Moody's Investors Service slashed Ireland's credit rating by five notches to Baa1 with a negative outlook from Aa2 on Friday and warned further downgrades could follow if Ireland was unable to stabilise its debt situation.
Ireland's debt levels have quadrupled since late 2007 on the back of a banking sector meltdown, and it needs solid economic growth to ensure it can meet repayments and fiscal targets set down in the 85 billion euros EU/IMF bailout agreed last month.
Moody's downgrade followed Fitch's move last week to become the first ratings agency to strip Ireland of its 'A' credit status, cutting it by three notches to BBB+ following the debt-stricken government's request for an EU/IMF bailout.
S&P is the only ratings agency that still has Ireland in the top band but that may not last long as it has its A rating on review for a possible downgrade.
"While a downgrade had been anticipated, the severity of the downgrade is surprising. Ireland is now two notches above junk status," Dublin-based Glas Securities said in a note.
The move pushed Irish 10-year government bond yields 7.5 basis points higher to 8.522 %, and the yield spread over German Bunds rose about 10 bps wider on the day to 551 bps.
The Portuguese/German spread also widened about nine basis points to 364 bps while the Swiss franc climbed to an all-time high against the euro after the downgrade renewed pressure on the single currency.
While a pre-Christmas market lull may have led to a temporary truce in the onslaught against peripheral euro zone debt, ratings agencies have been busy flagging up the fact that risks are undiminished.

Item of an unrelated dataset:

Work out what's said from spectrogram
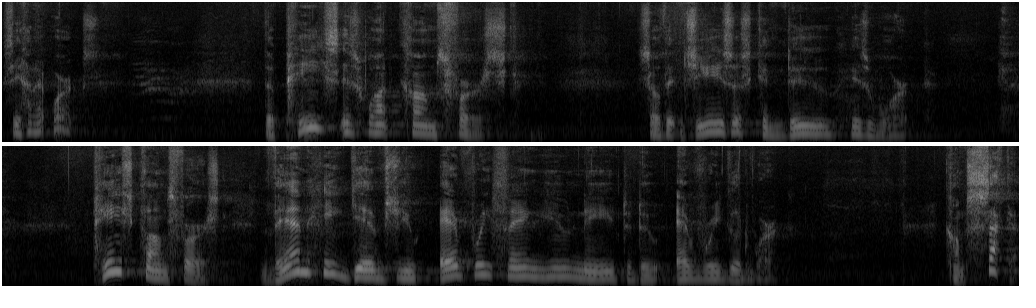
See how that works? The peace is what comes first so that Jesus can do his work. Peace comes first. Then he gives you everything you need to do every good work comes second.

Just prior to its downgrade of Ireland, Moody's said late on Thursday that it had put Greece's Ba1 rating on review for a possible downgrade, citing uncertainty over the country's ability to cut debt to sustainable levels.
Moody's put Spain's debt on review for a possible downgrade on Wednesday, highlighting concerns over a funding crunch next year, although it said it did not expect Madrid to have to resort to a bailout as Greece and Ireland have.
And Standard & Poor's said this week it may cut Belgium's debt rating if the country's inability to form a government threatened deficit- and debt-reduction goals.
Moody's said the crystallization of bank related contingent liabilities, increased uncertainty regarding the country's economic outlook and decline in the government's financial strength were the key drivers of the action.
While Ireland avoided slipping back into recession in the third quarter -- posting gross domestic product growth of 0.5 % -- the modest upturn underlined the huge challenge ahead in tackling its financial crisis.
Moody's said Ireland's uncertain economic prospects were amplified by its required four-year, 15 billion euro budget-cutting plan, which it said is likely to weigh on domestic demand and further drag on the country's recovery prospects.
"Should Ireland's adjustment capacity prove to be insufficient to stabilize debt metrics in the foreseeable future, a further rating downgrade would follow," Moody' said.